Opinion By DAVID PERRY, CNN.com
(August 16, 2019)–On his way to a rally in New Hampshire on Thursday, Donald Trump unveiled his latest musing — to incarcerate the vulnerable. This time, he’s coming for people with mental illness, suggesting that the United States build more mental institutions because of mass shooters. Worse, it’s all too possible some Democrats are going to help him round us up.
Standing before his helicopter, Trump told the press, “We’re looking at the whole gun situation. These people are mentally ill, and nobody talks about that. I think we have to start building institutions again, because you know, if you look at the ’60s and the ’70s, so many of these institutions were closed, and the people were just allowed to go onto the streets.”
None of this is true. First, we don’t need to build more institutions. Second, the deinstitutionalization to which Trump refers — a process begun in the 1960s of systematic closing of state mental facilities and, ideally, accompanied by the creation of alternative means of support — may have created many new problems, mainly due to the lack of that second part, creating alternative supports. The pathway forward isn’t to recreate the savage asylums of the past.
Third, the truth is that people talk about mental illness, especially after mass shootings, because it’s politically easier to regulate the bodies of disabled people than the weapons used to kill. For example, New York Gov. Andrew Cuomo recently proposed creating a national mental health database, something he’s already done in his home state.

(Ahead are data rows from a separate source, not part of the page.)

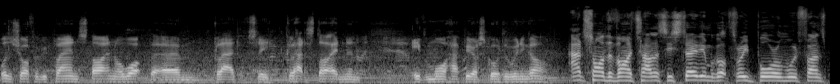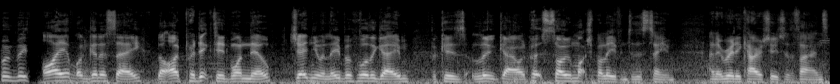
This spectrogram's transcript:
wasn't sure if he'd be playing, starting or what, but um, glad, obviously, glad I started and even more happy I scored the winning goal. Outside the Vitality Stadium, we've got three Boreham Wood fans with me. I am going to say that I predicted 1 0 genuinely before the game because Luke Gale put so much belief into this team and it really carried through to the fans.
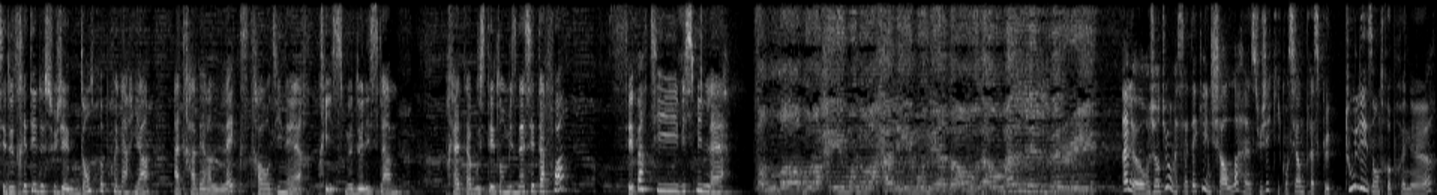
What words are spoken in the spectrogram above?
c'est de traiter de sujets d'entrepreneuriat à travers l'extraordinaire prisme de l'islam. Prête à booster ton business et ta foi? C'est parti, bismillah alors aujourd'hui on va s'attaquer Inch'Allah à un sujet qui concerne presque tous les entrepreneurs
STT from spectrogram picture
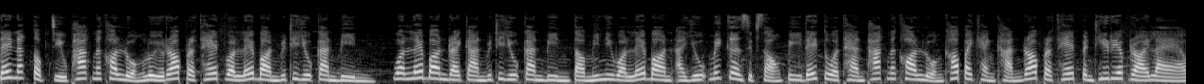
ได้นักตบจิ๋วภาคนครหลวงลุยรอบประเทศวอลเลย์บอลวิทยุการบิน วอลเลย์บอลรายการวิทยุการบิน ต่อมินิวอลเลย์บอลอายุไม่เกิน 12 ปีได้ตัวแทนภาคนครหลวงเข้าไปแข่งขันรอบประเทศเป็นที่เรียบร้อยแล้ว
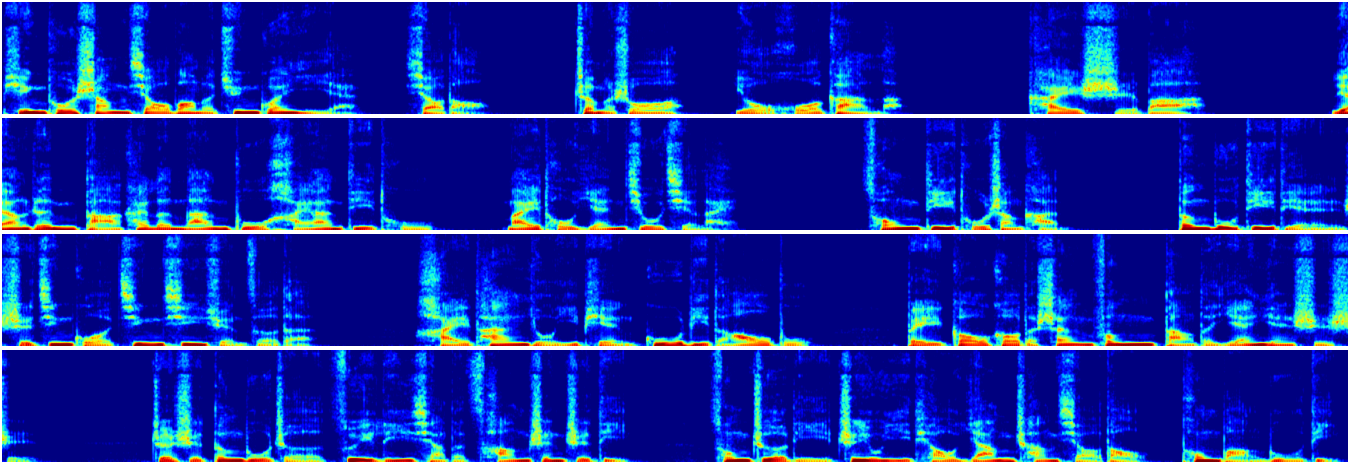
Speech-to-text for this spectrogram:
平托上校望了军官一眼，笑道。这么说有活干了，开始吧。两人打开了南部海岸地图，埋头研究起来。从地图上看，登陆地点是经过精心选择的。海滩有一片孤立的凹部，被高高的山峰挡得严严实实，这是登陆者最理想的藏身之地。从这里只有一条羊肠小道通往陆地。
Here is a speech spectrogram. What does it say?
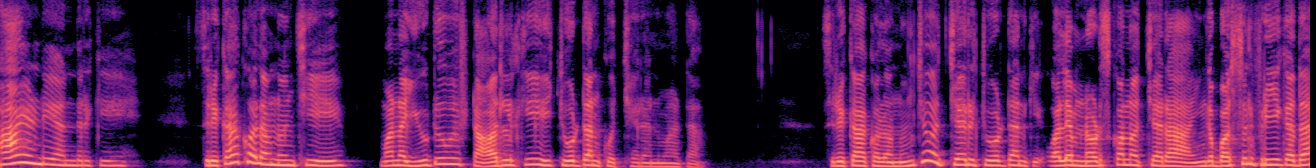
హాయ్ అండి అందరికీ. శ్రీకాకుళం నుంచి మన యూట్యూబ్ స్టార్‌లకి చూడటానికి వచ్చారనమాట శ్రీకాకుళం నుంచి వచ్చారు చూడటానికి. వాళ్ళు ఏం నడుచుకొని వచ్చారా ఇంకా బస్సులు ఫ్రీ కదా!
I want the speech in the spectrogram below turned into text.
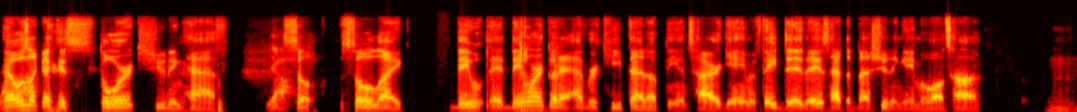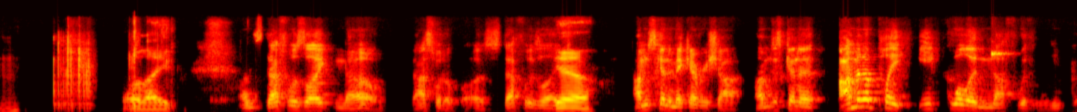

Not only is this a violation of civil liberties, a federal registry of those Cuomo considers at risk of future crime, but there is no evidence of an easy causal linkage between gun violence and mental illness except, as journalist S.E. Smith has written, when it comes to suicide.
In fact, the idea that mental illness is a principal cause of gun violence has been debunked by emergency medicine experts Dr. Megan Ranney and Dr. Jessica Gold, and Kathleen Flaherty, a Harvard-educated lawyer and survivor of involuntary commitment who is now executive director of the Connecticut Legal Rights Project.
What’s more, deinstitutionalization is not associated with gun violence either. Around the world, many countries have moved away from asylums, yet only in the US is gun violence surging. Mental health registries and asylums won’t make America safer from gun violence. Pouring resources into asylums does nothing to address the untreated mental health issues of vulnerable populations or close the mental health access gap between white and non-white communities.
Meanwhile, mentally ill people will continue to be much more likely to experience violence than to perpetrate it, even as we are stigmatized as future mass shooters. But what registries could do is provide a convenient tool for locking people up in Trump’s new asylums.
I have clinical depression and an anxiety disorder. In my worst moments, I’ve experienced significant disassociation and hyper-mania. I’ve never acted violently against myself or others, but I’ve been at risk of self-harm, especially that one cold night in a Minnesota February, temperatures plummeting down below zero, where I almost launched myself out the front door to “take a walk,” which at the time seemed like a rational choice.
As a white man, I will never be as likely to suffer state-sanctioned violence as people from marginalized communities. Still, I can easily imagine a bad sequence of events that gets me put on the kind of registry that Cuomo is proposing, then gives Trump and his kind license to strip away my rights and even freedom.
Progress away from the bad old days of asylums, the institutions Trump is lamenting having closed, has not been linear. The great wave of deinstitutionalization in the 1970s and 1980s was not accompanied by adequate community supports. The rise of mass incarceration since the 1990s, along with continuing gaps in mental health support, has led to both homelessness and the use of jails and prisons to incarcerate people with mental illness, especially those of color or from other marginalized populations. But just locking people back up in asylums isn’t the answer.
Well-managed inpatient psychiatric hospital care is an important component of a robust mental health support system, but only when paired with programs like supportive housing, universal mental health care, and access to assertive community treatment (daily, individualized, care inside a person’s home and community that focuses on long-term sustainable life success as well as directly treating active mental health symptoms).
That robust web of support won’t come cheaply, but it will almost certainly be more just, more effective, and likely much less expensive than building new psychiatric prisons. In the wake of mass shootings in California, Texas, and Ohio, I argued that we cannot arm and armor our way to a safer society. We also cannot incarcerate disabled people and expect to be safer, let alone a more just society, even if we use euphemisms like “institutions.”
The solution remains the same: regulate guns, not disabled people.